**About this task**
Images do not belong in the copy. Set down all the entries exactly.

**Data to examine**

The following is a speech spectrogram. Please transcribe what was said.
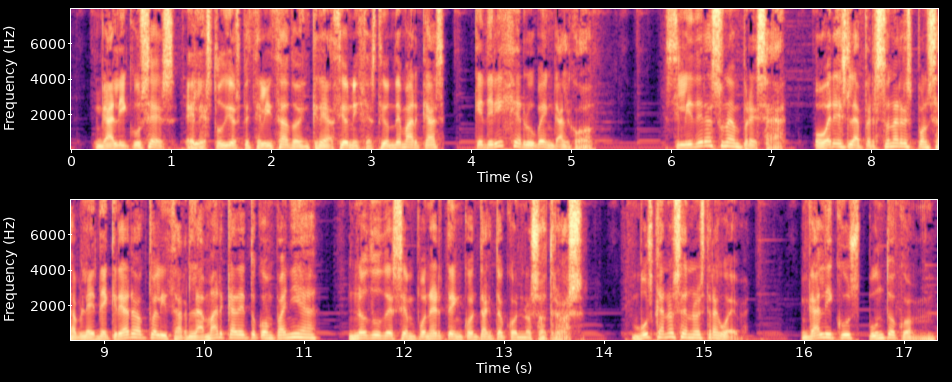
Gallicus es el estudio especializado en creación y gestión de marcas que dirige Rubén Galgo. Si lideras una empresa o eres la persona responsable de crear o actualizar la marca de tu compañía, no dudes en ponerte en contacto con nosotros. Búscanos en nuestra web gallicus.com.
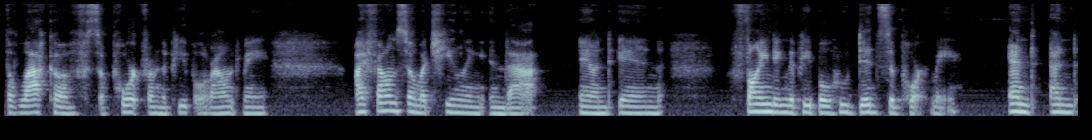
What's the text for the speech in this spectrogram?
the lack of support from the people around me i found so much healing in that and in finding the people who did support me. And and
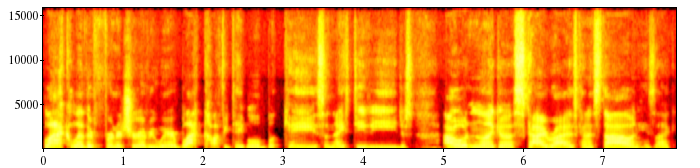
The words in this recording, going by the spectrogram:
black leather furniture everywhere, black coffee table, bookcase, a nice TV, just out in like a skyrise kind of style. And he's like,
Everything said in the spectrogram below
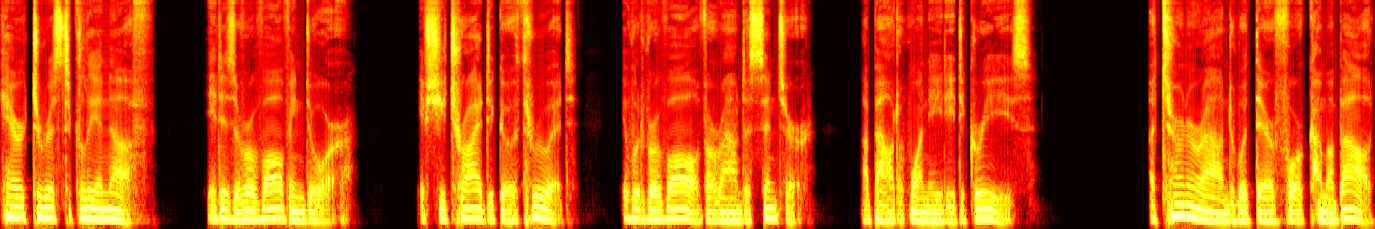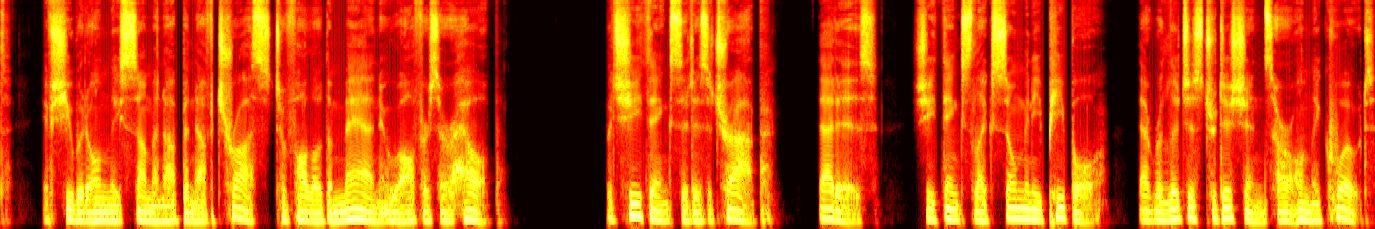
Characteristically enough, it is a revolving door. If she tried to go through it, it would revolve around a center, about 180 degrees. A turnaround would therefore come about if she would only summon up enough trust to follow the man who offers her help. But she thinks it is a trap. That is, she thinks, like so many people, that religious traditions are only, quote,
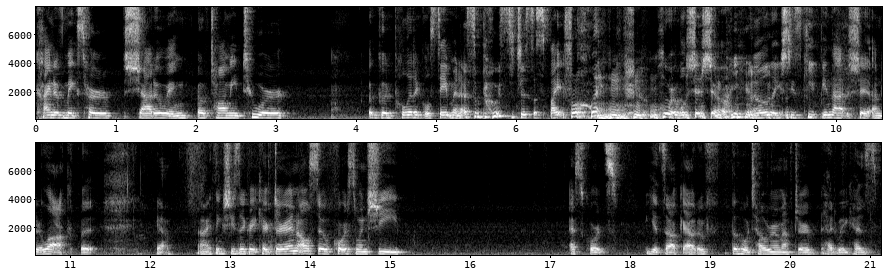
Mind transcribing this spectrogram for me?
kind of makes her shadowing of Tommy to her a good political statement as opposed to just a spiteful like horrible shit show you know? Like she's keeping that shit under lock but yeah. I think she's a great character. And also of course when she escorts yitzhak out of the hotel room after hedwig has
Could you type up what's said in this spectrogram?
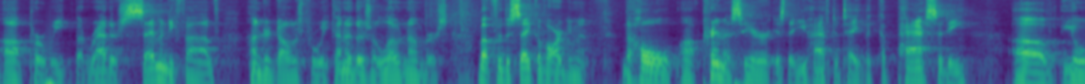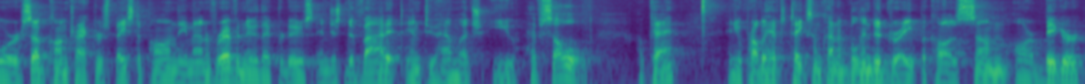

**Solution for this exercise**
The following is a speech spectrogram. Please transcribe what was said.
Gallicus es el estudio especializado en creación y gestión de marcas que dirige Rubén Galgo. Si lideras una empresa o eres la persona responsable de crear o actualizar la marca de tu compañía, no dudes en ponerte en contacto con nosotros. Búscanos en nuestra web gallicus.com.
What's the text for the speech in this spectrogram?
the lack of support from the people around me i found so much healing in that and in finding the people who did support me. And and
The words in this recording, going by the spectrogram:
black leather furniture everywhere, black coffee table, bookcase, a nice TV, just out in like a skyrise kind of style. And he's like,
Everything said in the spectrogram below
Characteristically enough, it is a revolving door. If she tried to go through it, it would revolve around a center, about 180 degrees. A turnaround would therefore come about if she would only summon up enough trust to follow the man who offers her help. But she thinks it is a trap. That is, she thinks, like so many people, that religious traditions are only, quote,
Mind transcribing this spectrogram for me?
kind of makes her shadowing of Tommy to her a good political statement as opposed to just a spiteful like horrible shit show you know? Like she's keeping that shit under lock but yeah. I think she's a great character. And also of course when she escorts yitzhak out of the hotel room after hedwig has
Could you type up what's said in this spectrogram?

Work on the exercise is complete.